▸ TASK DESCRIPTION:
The records below must be output exactly, with no images carried over.

▸ DATA FOR PROCESSING:
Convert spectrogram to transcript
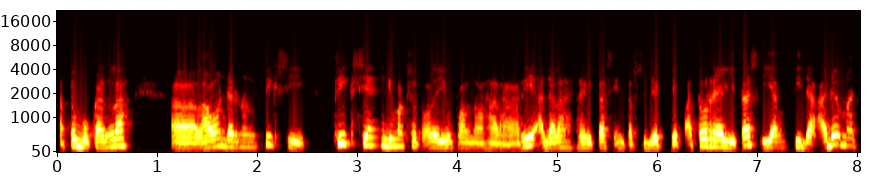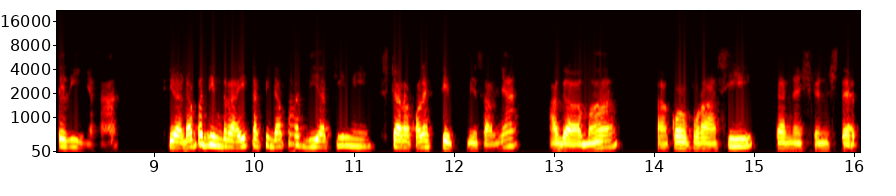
atau bukanlah uh, lawan dari non fiksi. Fiksi yang dimaksud oleh Yuval Noah Harari adalah realitas intersubjektif atau realitas yang tidak ada materinya, tidak dapat dinderai tapi dapat diyakini secara kolektif, misalnya agama, uh, korporasi, dan nation state.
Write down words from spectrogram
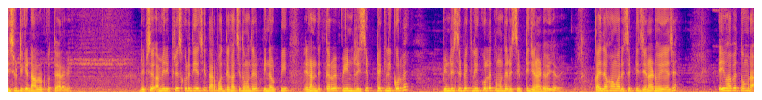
রিসিপ্টটিকে ডাউনলোড করতে পারবে। রিফ্রে আমি রিফ্রেশ করে দিয়েছি, তারপর দেখাচ্ছি তোমাদের প্রিন্ট আউটটি এখানে দেখতে পারবে প্রিন্ট রিসিপ্টে ক্লিক করবে। প্রিন্ট রিসিপ্টে ক্লিক করলে তোমাদের রিসিপ্টটি জেনারেট হয়ে যাবে। কাজ দেখো আমার রিসিপ্টটি জেনারেট হয়ে গেছে। এইভাবে তোমরা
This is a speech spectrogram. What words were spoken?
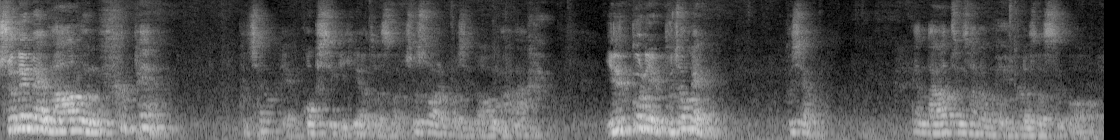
주님의 마음은 급해. 그렇죠? 예, 곡식이 휘어져서 추수할 곳이 너무 많아. 일꾼이 부족해. 그죠? 그냥 나 같은 사람도 불러서 쓰고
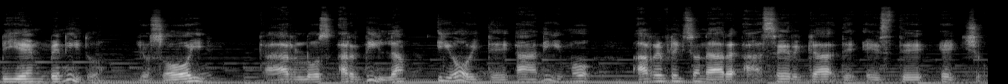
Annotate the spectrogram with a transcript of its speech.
Bienvenido, yo soy Carlos Ardila y hoy te animo a reflexionar acerca de este hecho.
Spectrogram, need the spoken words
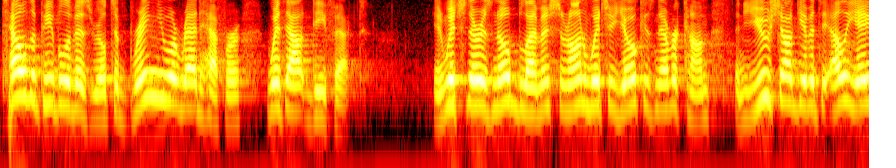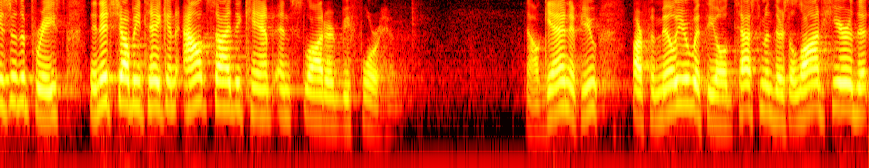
Tell the people of Israel to bring you a red heifer without defect, in which there is no blemish, and on which a yoke has never come, and you shall give it to Eleazar the priest, and it shall be taken outside the camp and slaughtered before him. Now, again, if you are familiar with the Old Testament, there's a lot here that,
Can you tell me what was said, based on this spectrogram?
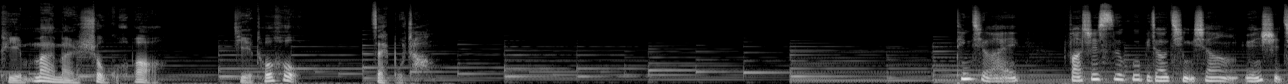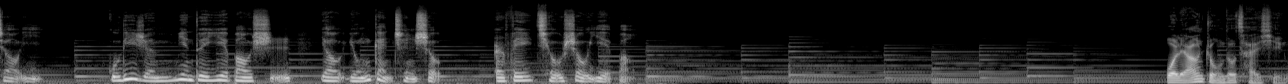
可以慢慢受果报，解脱后再补偿。听起来，法师似乎比较倾向原始教义。鼓励人面对业报时要勇敢承受，而非求受业报。我两种都采行。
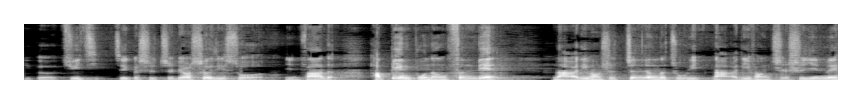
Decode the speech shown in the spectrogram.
一个聚集，这个是指标设计所引发的，它并不能分辨哪个地方是真正的主力，哪个地方只是因为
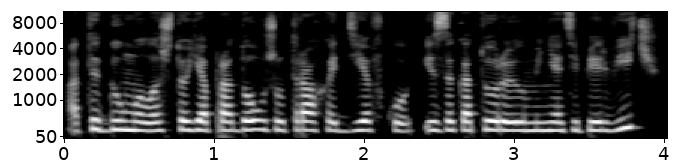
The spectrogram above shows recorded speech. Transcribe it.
«А ты думала, что я продолжу трахать девку, из-за которой у меня теперь ВИЧ?»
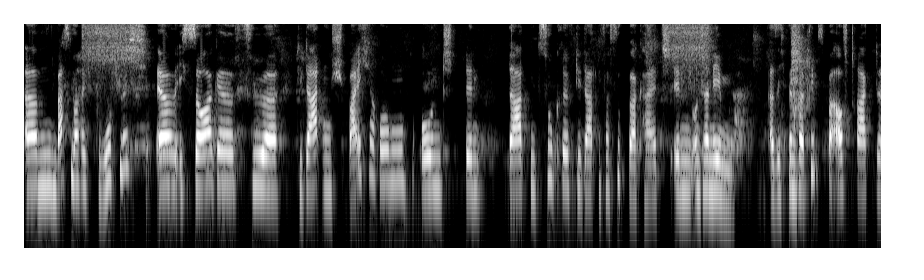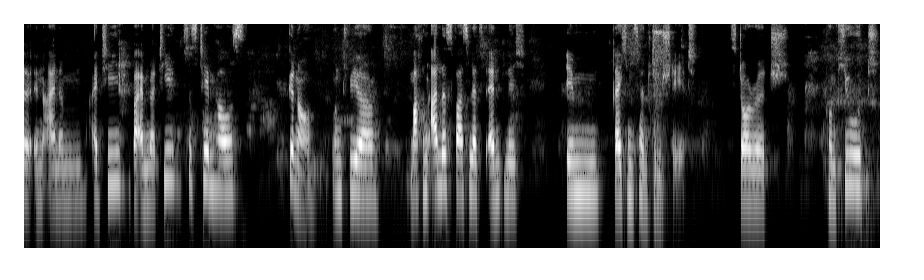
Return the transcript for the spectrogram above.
Ähm, was mache ich beruflich? Äh, ich sorge für die Datenspeicherung und den Datenzugriff, die Datenverfügbarkeit in Unternehmen. Also ich bin Vertriebsbeauftragte in einem IT, bei einem IT-Systemhaus. Genau. Und wir machen alles, was letztendlich im Rechenzentrum steht. Storage, Compute,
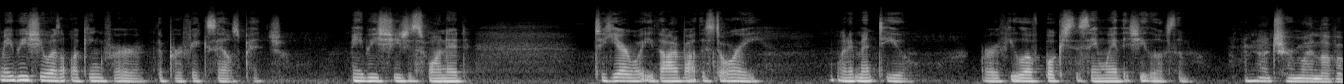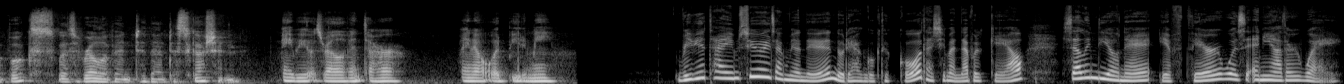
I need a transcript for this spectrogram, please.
Maybe she wasn't looking for the perfect sales pitch. Maybe she just wanted to hear what you thought about the story, what it meant to you, or if you love books the same way that she loves them. I'm not sure my love of books was relevant to that discussion. Maybe it was relevant to her. I know it would be to me. 리뷰 타임 수요일 장면은 노래 한 곡 듣고 다시 만나볼게요. 셀린 디온의 If There Was Any Other Way.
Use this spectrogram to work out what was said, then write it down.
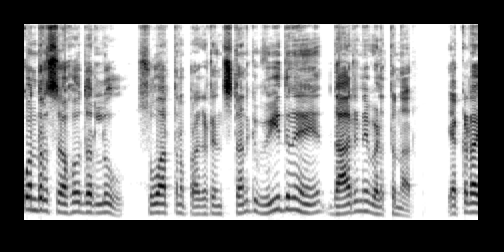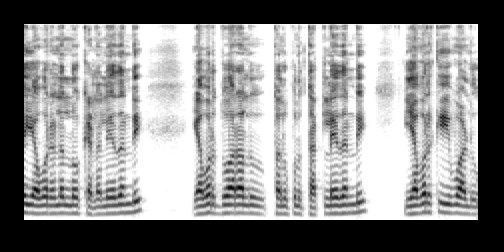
కొందరు సహోదరులు సువార్తను ప్రకటించడానికి వీధినే దారిని వెళుతున్నారు. ఎక్కడ ఎవరిళ్ళలోకి వెళ్ళలేదండి ఎవరి ద్వారాలు తలుపులు తట్టలేదండి. ఎవరికి వాళ్ళు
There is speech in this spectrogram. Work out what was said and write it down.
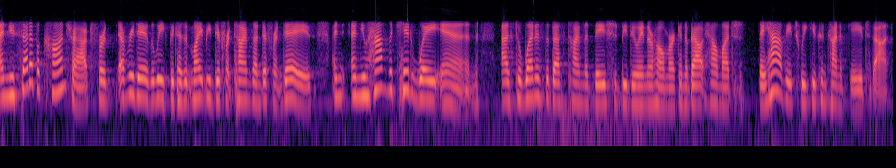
and you set up a contract for every day of the week because it might be different times on different days and and you have the kid weigh in as to when is the best time that they should be doing their homework and about how much they have each week, you can kind of gauge that.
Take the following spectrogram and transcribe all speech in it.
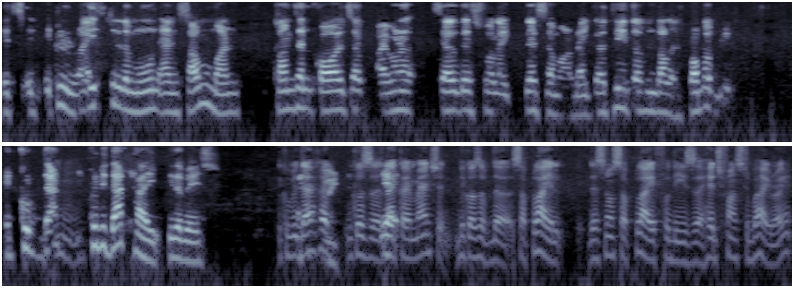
It's it, it will rise till the moon, and someone comes and calls up. I want to sell this for like this amount, like uh, three thousand dollars, probably. It could that Mhm. it could be that high either ways. It could be that high because, uh, Yeah. like I mentioned, because of the supply. There's no supply for these uh, hedge funds to buy, right?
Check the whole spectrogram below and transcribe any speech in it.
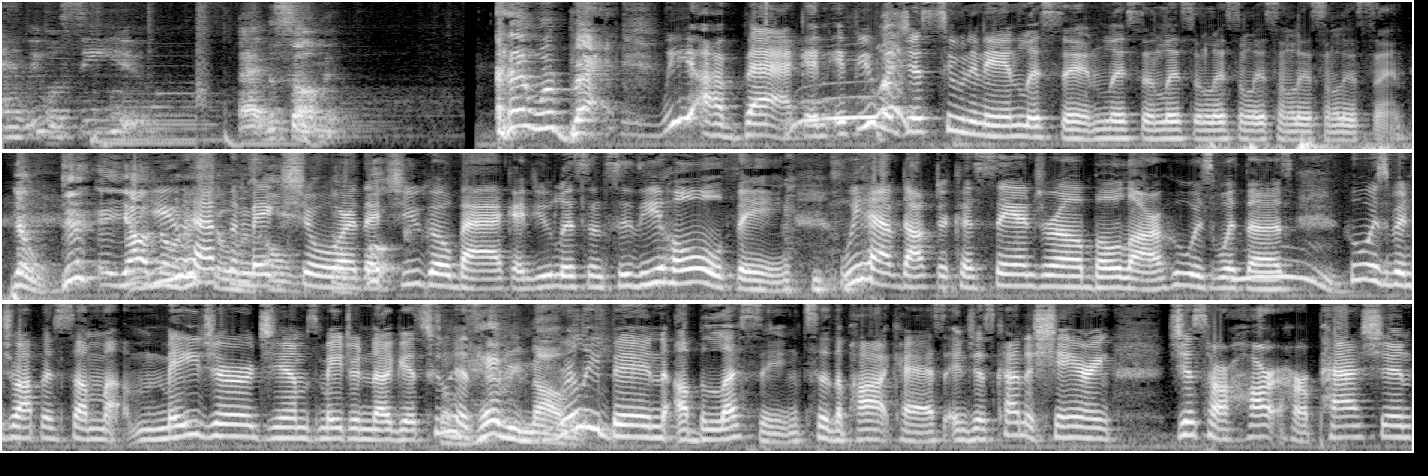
and we will see you. at the summit. And we're back. We are back, and if you were just tuning in, listen, listen, listen, listen, listen, listen, listen. Yo, this, y'all know You have to make sure that you go back and you listen to the whole thing. we have Dr. Cassandra Bolar, who is with us, who has been dropping some major gems, major nuggets, who Some has heavy knowledge. really been a blessing to the podcast and just kind of sharing just her heart, her passion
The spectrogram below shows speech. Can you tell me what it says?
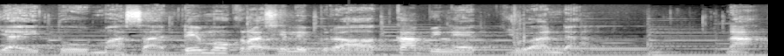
yaitu masa demokrasi liberal Kabinet Juanda. Nah,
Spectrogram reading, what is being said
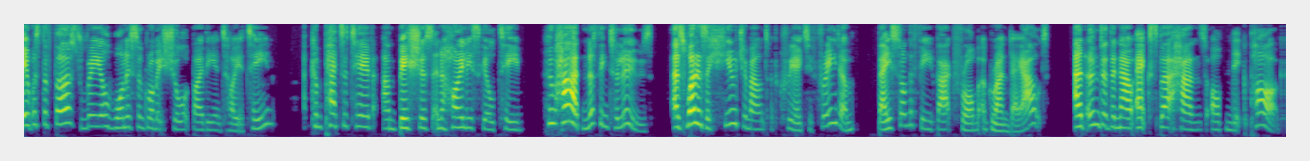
It was the first real Wallace and Gromit short by the entire team, competitive, ambitious, and highly skilled team who had nothing to lose, as well as a huge amount of creative freedom based on the feedback from A Grand Day Out and under the now expert hands of Nick Park,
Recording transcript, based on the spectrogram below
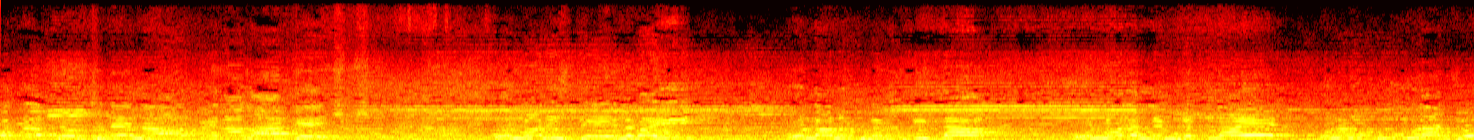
ਉੱਧਰ ਪੁਲਿਸ ਨੇ ਨਾਲ ਪਹਿਰਾ ਲਾ ਕੇ ਉਹਨਾਂ ਦੀ ਸਟੇਜ ਲਵਾਈ, ਉਹਨਾਂ ਨੂੰ ਫ਼ਰਕ ਕੀਤਾ, ਉਹਨਾਂ ਦੇ ਲੰਗਰ ਚਲਾਏ ਉਹਨਾਂ ਨੂੰ ਪੂਰਾ ਜੋ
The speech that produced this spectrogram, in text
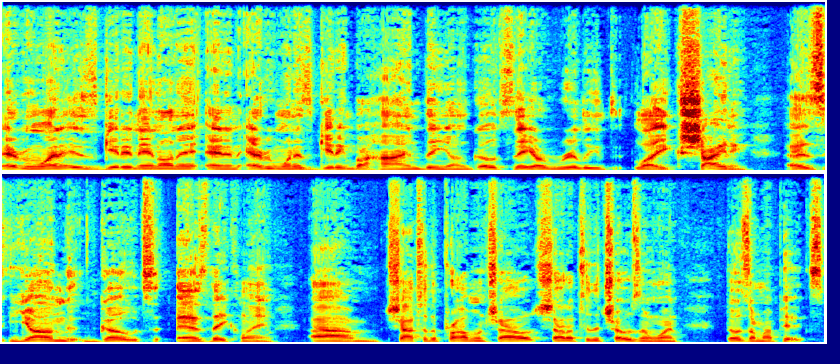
Everyone is getting in on it, and everyone is getting behind the young goats. They are really like shining as young goats, as they claim. Um, shout out to the problem child. Shout out to the chosen one. Those are my picks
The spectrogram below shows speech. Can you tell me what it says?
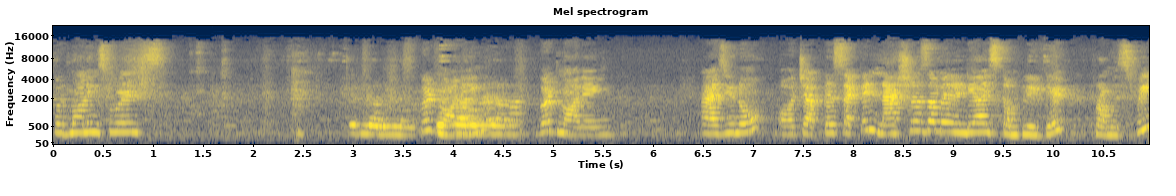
Good morning, students. Good morning, ma'am. Good morning. ma'am. Good morning. As you know, our chapter second, nationalism in India, is completed from history.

▸ ANSWER FOR THE TASK:
Convert spectrogram to transcript
atau bukanlah uh, lawan dari non fiksi. Fiksi yang dimaksud oleh Yuval Noah Harari adalah realitas intersubjektif atau realitas yang tidak ada materinya, tidak dapat dinderai tapi dapat diyakini secara kolektif, misalnya agama, uh, korporasi, dan nation state.
Write down words from spectrogram
রিসিপ্টটিকে ডাউনলোড করতে পারবে। রিফ্রে আমি রিফ্রেশ করে দিয়েছি, তারপর দেখাচ্ছি তোমাদের প্রিন্ট আউটটি এখানে দেখতে পারবে প্রিন্ট রিসিপ্টে ক্লিক করবে। প্রিন্ট রিসিপ্টে ক্লিক করলে তোমাদের রিসিপ্টটি জেনারেট হয়ে যাবে। কাজ দেখো আমার রিসিপ্টটি জেনারেট হয়ে গেছে। এইভাবে তোমরা
This is a speech spectrogram. What words were spoken?
주님의 마음은 급해. 그렇죠? 예, 곡식이 휘어져서 추수할 곳이 너무 많아. 일꾼이 부족해. 그죠? 그냥 나 같은 사람도 불러서 쓰고
Annotate the spectrogram with a transcript of its speech.
Bienvenido, yo soy Carlos Ardila y hoy te animo a reflexionar acerca de este hecho.
Spectrogram, need the spoken words
Tell the people of Israel to bring you a red heifer without defect, in which there is no blemish, and on which a yoke has never come, and you shall give it to Eleazar the priest, and it shall be taken outside the camp and slaughtered before him. Now, again, if you are familiar with the Old Testament, there's a lot here that,
Can you tell me what was said, based on this spectrogram?
可以慢慢受果报，解脱后再补偿。听起来，法师似乎比较倾向原始教义。鼓励人面对业报时要勇敢承受，而非求受业报。我两种都采行。
Decode the speech shown in the spectrogram.
一个聚集，这个是指标设计所引发的，它并不能分辨哪个地方是真正的主力，哪个地方只是因为
The spectrogram above shows recorded speech. Transcribe it.
«А ты думала, что я продолжу трахать девку, из-за которой у меня теперь ВИЧ?»
Return the transcript for the spectrogram above.
Ähm, was mache ich beruflich? Äh, ich sorge für die Datenspeicherung und den Datenzugriff, die Datenverfügbarkeit in Unternehmen. Also ich bin Vertriebsbeauftragte in einem IT, bei einem IT-Systemhaus. Genau. Und wir machen alles, was letztendlich im Rechenzentrum steht. Storage, Compute,
I need a transcript for this spectrogram, please.
Maybe she wasn't looking for the perfect sales pitch. Maybe she just wanted to hear what you thought about the story, what it meant to you, or if you love books the same way that she loves them. I'm not sure my love of books was relevant to that discussion. Maybe it was relevant to her. I know it would be to me. 리뷰 타임 수요일 장면은 노래 한 곡 듣고 다시 만나볼게요. 셀린 디온의 If There Was Any Other Way.
Use this spectrogram to work out what was said, then write it down.
కొందరు సహోదరులు సువార్తను ప్రకటించడానికి వీధినే దారిని వెళుతున్నారు. ఎక్కడ ఎవరిళ్ళలోకి వెళ్ళలేదండి ఎవరి ద్వారాలు తలుపులు తట్టలేదండి. ఎవరికి వాళ్ళు
There is speech in this spectrogram. Work out what was said and write it down.
and you set up a contract for every day of the week because it might be different times on different days and and you have the kid weigh in as to when is the best time that they should be doing their homework and about how much they have each week, you can kind of gauge that.
Take the following spectrogram and transcribe all speech in it.
It's it, it will rise till the moon, and someone comes and calls up. I want to sell this for like this amount, like uh, three thousand dollars, probably. It could that Mhm. it could be that high either ways. It could be that high because, uh, Yeah. like I mentioned, because of the supply. There's no supply for these uh, hedge funds to buy, right?
Check the whole spectrogram below and transcribe any speech in it.
and we will see you. at the summit. And we're back. We are back, and if you were just tuning in, listen, listen, listen, listen, listen, listen, listen. Yo, this, y'all know You have to make sure that you go back and you listen to the whole thing. we have Dr. Cassandra Bolar, who is with us, who has been dropping some major gems, major nuggets, who Some has heavy knowledge. really been a blessing to the podcast and just kind of sharing just her heart, her passion
The spectrogram below shows speech. Can you tell me what it says?
yaitu masa demokrasi liberal Kabinet Juanda. Nah,
Spectrogram reading, what is being said
It was the first real Wallace and Gromit short by the entire team, competitive, ambitious, and highly skilled team who had nothing to lose, as well as a huge amount of creative freedom based on the feedback from A Grand Day Out and under the now expert hands of Nick Park,
Recording transcript, based on the spectrogram below
ਉੱਧਰ ਪੁਲਿਸ ਨੇ ਨਾਲ ਪਹਿਰਾ ਲਾ ਕੇ ਉਹਨਾਂ ਦੀ ਸਟੇਜ ਲਵਾਈ, ਉਹਨਾਂ ਨੂੰ ਫ਼ਰਕ ਕੀਤਾ, ਉਹਨਾਂ ਦੇ ਲੰਗਰ ਚਲਾਏ ਉਹਨਾਂ ਨੂੰ ਪੂਰਾ ਜੋ
The speech that produced this spectrogram, in text
Everyone is getting in on it, and everyone is getting behind the young goats. They are really like shining as young goats, as they claim. Um, shout out to the problem child. Shout out to the chosen one. Those are my picks
The spectrogram below shows speech. Can you tell me what it says?
Good morning, students. Good morning, ma'am. Good morning. ma'am. Good morning. As you know, our chapter second, nationalism in India, is completed from history.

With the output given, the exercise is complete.